> **Try it**
Below is a block of records: output all of them exactly and leave out the pictures.
** Opening Input for this task block **
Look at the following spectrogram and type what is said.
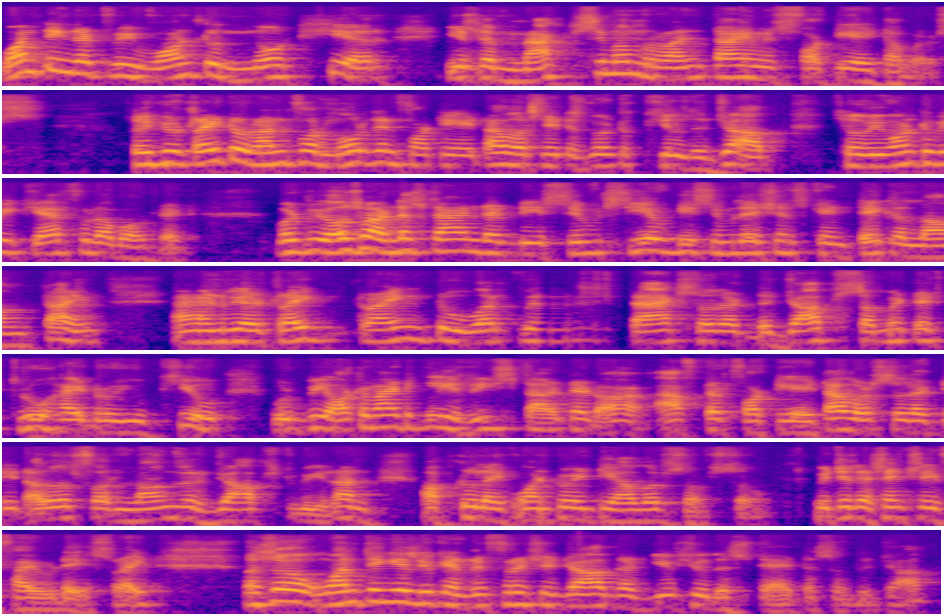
One thing that we want to note here is the maximum runtime is 48 hours. So if you try to run for more than 48 hours, it is going to kill the job. So we want to be careful about it. But we also understand that the CFD simulations can take a long time. And we are try, trying to work with stacks so that the jobs submitted through Hydro UQ would be automatically restarted uh, after 48 hours so that it allows for longer jobs to be run up to like 120 hours or so, which is essentially five days, right? So one thing is you can refresh a job that gives you the status of the job.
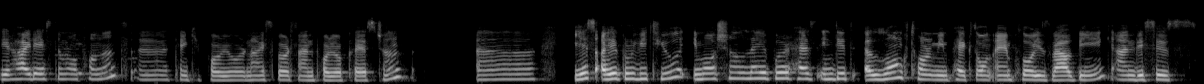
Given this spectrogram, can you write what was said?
Dear highly esteemed opponent, uh, thank you for your nice words and for your question. Uh, yes, I agree with you. Emotional labor has indeed a long-term impact on employees' well-being, and this is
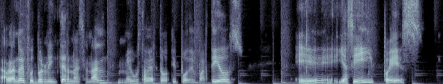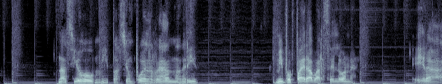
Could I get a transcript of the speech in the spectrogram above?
hablando de fútbol internacional, me gusta ver todo tipo de partidos. Eh, y así, pues, nació mi pasión por el Real Madrid. Mi papá era Barcelona. Era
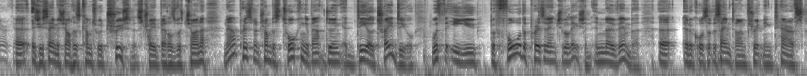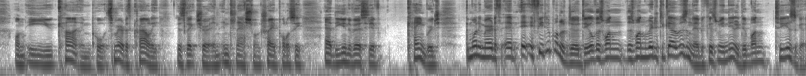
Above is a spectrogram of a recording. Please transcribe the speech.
America, as you say, Michelle, has come to a truce in its trade battles with China. Now, President Trump is talking about doing a deal, trade deal with the EU before the presidential election in November, uh, and of course, at the same time, threatening tariffs on EU car imports. Meredith Crowley is lecturer in international trade policy at the University of Cambridge. Good morning, Meredith. Um, if you did want to do a deal, there's one, there's one ready to go, isn't there? Because we nearly did one two years ago.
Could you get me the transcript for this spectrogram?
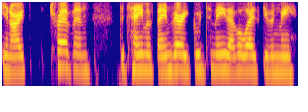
you know, Trev and the team have been very good to me. They've always given me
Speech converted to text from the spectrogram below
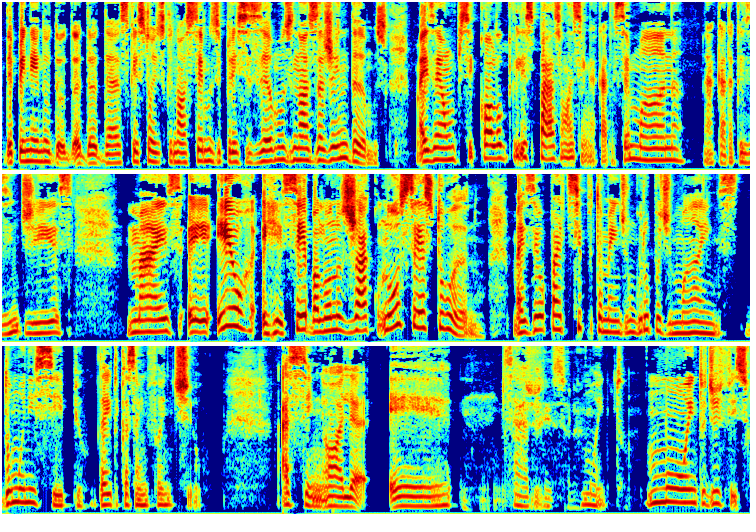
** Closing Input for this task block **
> **Finished task**
Look at the following spectrogram and type what is said.
One thing that we want to note here is the maximum runtime is 48 hours. So if you try to run for more than 48 hours, it is going to kill the job. So we want to be careful about it. But we also understand that the CFD simulations can take a long time. And we are try, trying to work with stacks so that the jobs submitted through Hydro UQ would be automatically restarted uh, after 48 hours so that it allows for longer jobs to be run up to like 120 hours or so, which is essentially five days, right? So one thing is you can refresh a job that gives you the status of the job.
Given this spectrogram, can you write what was said?
Dear highly esteemed opponent, uh, thank you for your nice words and for your question. Uh, yes, I agree with you. Emotional labor has indeed a long-term impact on employees' well-being, and this is
Could I get a transcript of the speech in the spectrogram above?
hablando de fútbol internacional, me gusta ver todo tipo de partidos. Eh, y así, pues, nació mi pasión por el Real Madrid. Mi papá era Barcelona. Era
Above is a spectrogram of a recording. Please transcribe the speech.
America, as you say, Michelle, has come to a truce in its trade battles with China. Now, President Trump is talking about doing a deal, trade deal with the EU before the presidential election in November, uh, and of course, at the same time, threatening tariffs on EU car imports. Meredith Crowley is lecturer in international trade policy at the University of Cambridge. Good morning, Meredith. Um, if you did want to do a deal, there's one, there's one ready to go, isn't there? Because we nearly did one two years ago.
Could you get me the transcript for this spectrogram?
you know, Trev and the team have been very good to me. They've always given me
Speech converted to text from the spectrogram below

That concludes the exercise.